With updated answers:
Essay Question 6. [24 points]
D has lived in New York City all her life. In the fall of 2008, at the age of 21, she moved to Massachusetts to go to law school. At the beginning of her second year of law school, in the fall of 2009, she interviewed only with firms located in New York, although she did not get any offers. In the fall of 2009, soon after her interviews, she was driving a rental car while on vacation in California when she ran into a car driven by P, a domiciliary of Massachusetts. A month after the accident, P sued D under California negligence law in the Federal District Court for the District of Massachusetts, for $100,000 in damages for his injuries in the accident. D was served while she was visiting her parents in New York City. D makes a preanswer motion to dismiss for lack of personal jurisdiction, subject matter jurisdiction, and improper venue. Will her motion succeed and why or why not?
The following (in italics) would be an ideal answer to this relatively easy question:
Let us begin with subject matter jurisdiction. Here D’s motion should probably fail. The amount in controversy is likely met, since P is asking for $100,000 (and we have no reason to believe the St. Paul Mercury standard is not satisfied). The real question is whether D is diverse from P, who is a citizen of Massachusetts. D has a New York domicile until she establishes a new one. A new domicile is established through presence in a state conjoined with the intention of remaining there for the indefinite future and making it one's home. We do not have sufficient evidence that D intends to remain in Massachusetts after graduation from law school to conclude that she has established a Massachusetts domicile. Indeed, the fact that she interviewed only with New York firms is evidence that she does not intend to remain in Massachusetts. The fact that she did not get a job in New York does not really matter. The question is not whether she intends to return to New York – the question is only whether she intends to remain in Massachusetts and make it her home. If she does not (for example because she’ll go wherever she can get a job), then she arguably retains the New York domicile and there is diversity. [Here you should have taken a stand on the issue.]

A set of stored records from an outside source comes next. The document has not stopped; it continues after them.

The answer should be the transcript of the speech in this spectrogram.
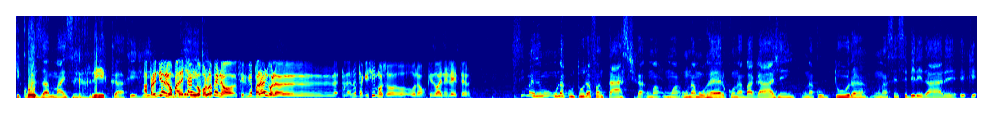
que coisa mais rica. Que, que- ¿Aprendió algo más de que- tango, por lo menos? ¿Sirvió para algo la, la- la nota que hicimos o, o no? Quedó en el éter. Sim, mas um- uma cultura fantástica, uma, uma, uma mulher com uma bagagem, uma cultura, uma sensibilidade e- que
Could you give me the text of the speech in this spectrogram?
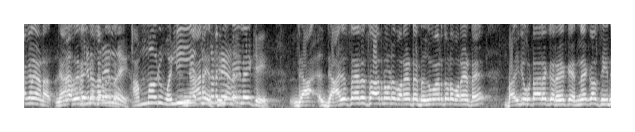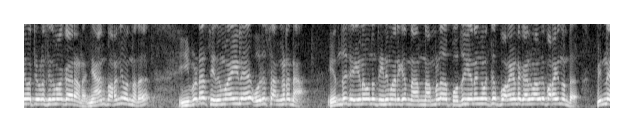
അങ്ങനെയാണ്. അങ്ങനെ പറയരുത് അമ്മ ഒരു വലിയ സിനിമയിലേക്ക് സാറിനോട് പറയട്ടെ ബഹുമാനത്തോടെ പറയട്ടെ ബൈജു കൊട്ടാരക്കരയൊക്കെ എന്നേക്കാൾ സീനിയോറിറ്റിയുള്ള സിനിമാക്കാരാണ്. ഞാൻ പറഞ്ഞു വന്നത് ഇവിടെ സിനിമയിലെ ഒരു സംഘടന എന്ത് ചെയ്യണമെന്ന് തീരുമാനിക്കാൻ നമ്മൾ പൊതുജനങ്ങൾക്ക് പറയേണ്ട കാര്യങ്ങൾ അവർ പറയുന്നുണ്ട്. പിന്നെ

Now for personal jurisdiction. Under FRCP 4(k)(1)(A), the federal court in Massachusetts will have PJ only if a state court in Massachusetts would. We do not know about Massachusetts law on PJ, so all we can consider is the 14th Amendment. There is no specific PJ, because no contact between D and Mass is related to the cause of action (which arose in CA). So we must rely on general PJ. Tagging will not work because D was tagged in NY. A traditional source of general PJ over individuals is domicile, but, as we have seen, D is probably domiciled in NY. Does that mean that there is no PJ over D is Mass? This would be odd given that D resides in Mass at least 9 months out of the year and will continue to do so for at least one more year. Shouldn’t residence of this sort be sufficient for general PJ? After all, this would seem to be the sort of substantial continuous contacts necessary for general PJ under Int’l Shoe. The question of whether residence could establish general PJ was not discussed in class. [Here you should take a stand on this issue.]
Finally venue. No substantial part of the events or omissions giving rise to the claim occurred in the District of Mass, so transactional venue is not available. Could one argue that venue is appropriate because D resides in the District of Mass, thus satisfying 1391(b)(1)? No, because under 1391(c)(1) (as changed by the Clarification Act) residence in 1391 means domicile (for individuals). Thus there would be no venue in the district.
SMJ. Many of you treated the question of New York domicile to depend upon whether D intended to return to NY. The real question was whether D intended to remain in Mass and make it her home, since, in the absence of such an intent, D would retain her NY domicile even if she did not intend to return to NY.
PJ. Some simply said that because the domicile was NY there was no general PJ, ignoring the question of whether there should be general PJ under a novel theory based on residence.
Venue. The biggest mistake here was to rely upon the fallback provision in 1391(b)(3) once you concluded that there was no venue under 1391(b)(1) or (b)(2). The fallback provision is applicable only if there is no other district that has venue. But there clearly is – for example, the district in Cal. where the car accident arose.